This story would come following the big Infinite Crisis storyline, where all the main heroes left for a year. Now they didn't leave in publication wise, as this would come straight after that event, but story wise one year had passed. I loved the changes that happened in that time, and how Gotham took a dramatic change, reverting itself back to the Gotham that it truly should be, with James Gordon as Commissioner of the Gotham City Police Department, and a lot of villains roaming the city. I did however feel that it was good that Robinson didn't have too many Infinite Crisis references, as although that was a good story, it had passed, and it would ruin it for Batman fans who don't care for Infinite Crisis. At the same time the few references were nice.

With a title like Face to Face it would be obvious that Harvey Dent, better known as Two-Face would make an appearance in this story. Two-Face is one of Batman's biggest villains ever, and like most of Batman's classic villains back then he needed a big development, and turning him back to Harvey Dent was that, with the Hush storyline revealing that. I did however love how this year without Batman around changed Harvey, as due to being put in charge of protecting Gotham, to then be accused of multiple murder on Batman's return would be a big blow for him. I also enjoyed how this story showed Harvey wrestling with his thoughts, not wanting to turn back to Two-Face, but at the same time furious about being accused of such a thing.

This story would see Batman, and Robin (Tim Drake) working together throughout, something that I was extremely happy about as prior to the Batman and Robin series there wasn't a huge amount of teaming up between the two (and the Batman and Robin series was also technically two different characters in Dick Grayson, and Damian Wayne). I also really enjoyed seeing the chemistry between the two, and how they are working better together than they ever have before. I also felt that this was a key point for both Bruce, and Tim, as with the recent events affecting Tim so much he needs someone to look up to, and Bruce also needs the same as to avoid possibly loosing another member of his Bat-Family.
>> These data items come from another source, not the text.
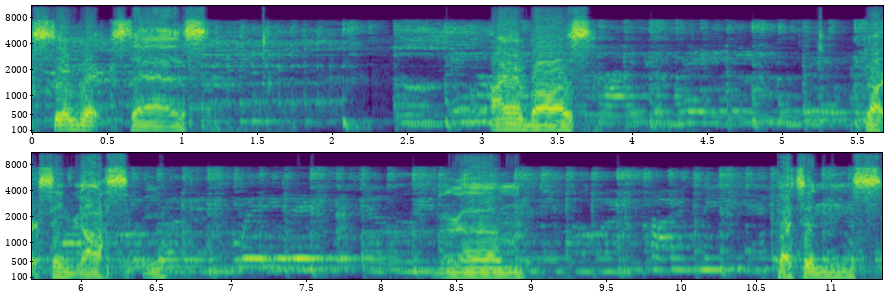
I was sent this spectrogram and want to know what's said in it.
stone brick stairs, iron bars, black stained glass, um, buttons,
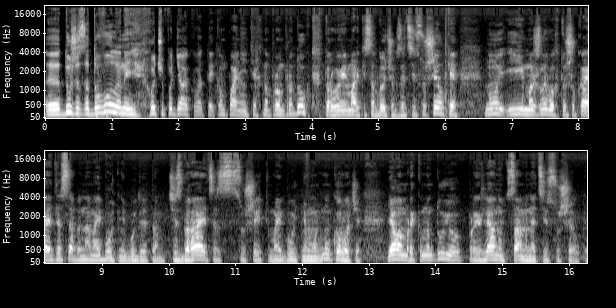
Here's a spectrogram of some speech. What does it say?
Е, Дуже задоволений. Хочу подякувати компанії Технопромпродукт, торговій марки Садочок за ці сушилки. Ну і можливо, хто шукає для себе на майбутнє, буде там чи збирається сушити в майбутньому. Ну, коротше, я вам рекомендую приглянути саме на ці сушилки.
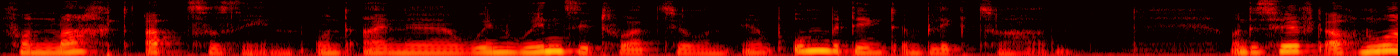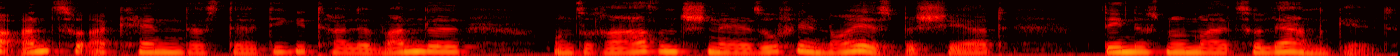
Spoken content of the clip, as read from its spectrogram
von Macht abzusehen und eine Win-Win-Situation unbedingt im Blick zu haben. Und es hilft auch nur anzuerkennen, dass der digitale Wandel uns rasend schnell so viel Neues beschert, den es nun mal zu lernen gilt.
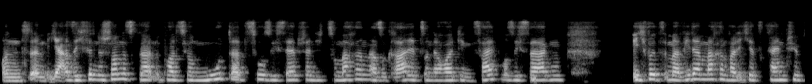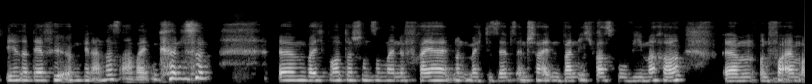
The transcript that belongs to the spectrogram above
Und ähm, ja, also ich finde schon, es gehört eine Portion Mut dazu, sich selbstständig zu machen. Also gerade jetzt in der heutigen Zeit muss ich sagen, ich würde es immer wieder machen, weil ich jetzt kein Typ wäre, der für irgendwen anders arbeiten könnte, ähm, weil ich brauche da schon so meine Freiheiten und möchte selbst entscheiden, wann ich was wo wie mache ähm, und vor allem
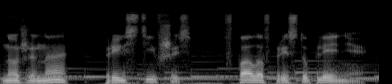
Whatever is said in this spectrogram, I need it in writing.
но жена, прельстившись, впала в преступление –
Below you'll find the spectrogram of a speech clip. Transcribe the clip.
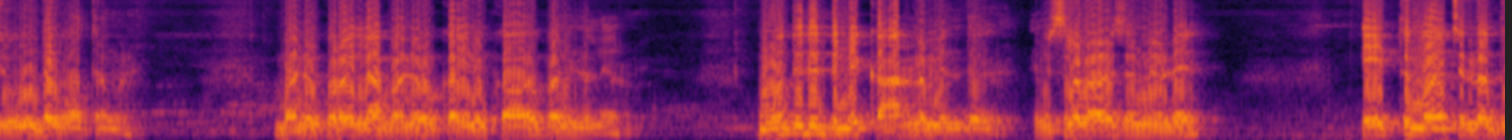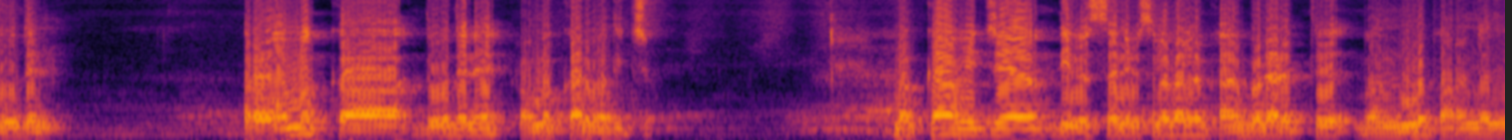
ജൂതഗോത്രങ്ങൾ. ബനു കുറയില്ല മനു കൈനുക്കാവ് ബനു നല്ലേറും മോതിരത്തിന്റെ കാരണം എന്ത്? നബിസ്വല്ലാസ്ലമിയുടെ എയ്ത്തുമായി ചെന്ന ദൂതൻ റോമക്കാ ദൂതനെ റോമക്കാർ വധിച്ചു. മക്ക വിജയ ദിവസം നബിസ്വല്ലാ കാബിയുടെ അടുത്ത് വന്ന് പറഞ്ഞത്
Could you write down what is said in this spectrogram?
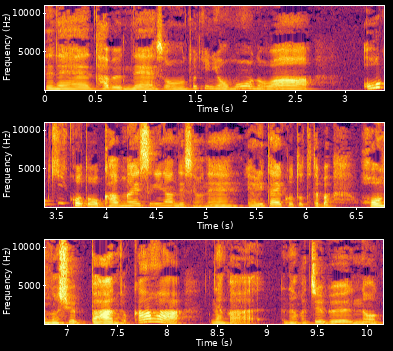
でね多分ねその時に思うのは大きいことを考えすぎなんですよねやりたいこと例えば本の出版とかなんかなんか自分の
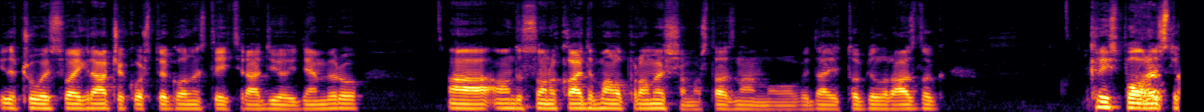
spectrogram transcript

This story would also have villains galore, having an array of Batman rogues making  appearances, with Poison Ivy, Mad Hatter, Ventriloquist and Scarface, Killer Moth, Killer Croc, Mr. Freeze, Firebug, and more being featured throughout. Batman has some of the best villains ever, so with all these amazing villains gathered in the one story it's bound to make things interesting. There was however a small part of me that felt that it was just a little too much, as although it was fun to see all these amazing characters, if it was slightly fewer it would allow them to do more, as most landed up being short cameos. I did however love the line Gordon spoke about Arkham Asylum having a revolving door, as these villains seem to have no trouble escaping time, and time again.

Final Verdict

This was a fantastic book, and was one of the better One Year Later stories. It showed Batman at his best, having his detective skills at the max, whilst also showing him taking out bad guy after bad guy. There was also some brilliant teamwork between the Dark Knight, and the Boy Wonder, and the turmoil that Harvey Dent was going through was outstanding, adding a lot of suspense. Due to all this it's extremely easy to recommend this story, and if you've read Infinite Crisis, 52, or any other One Year Later stories then you should definitely give this a try.

Rating: 8/10

The next Batman book I'll be reviewing will be Batman: Detective.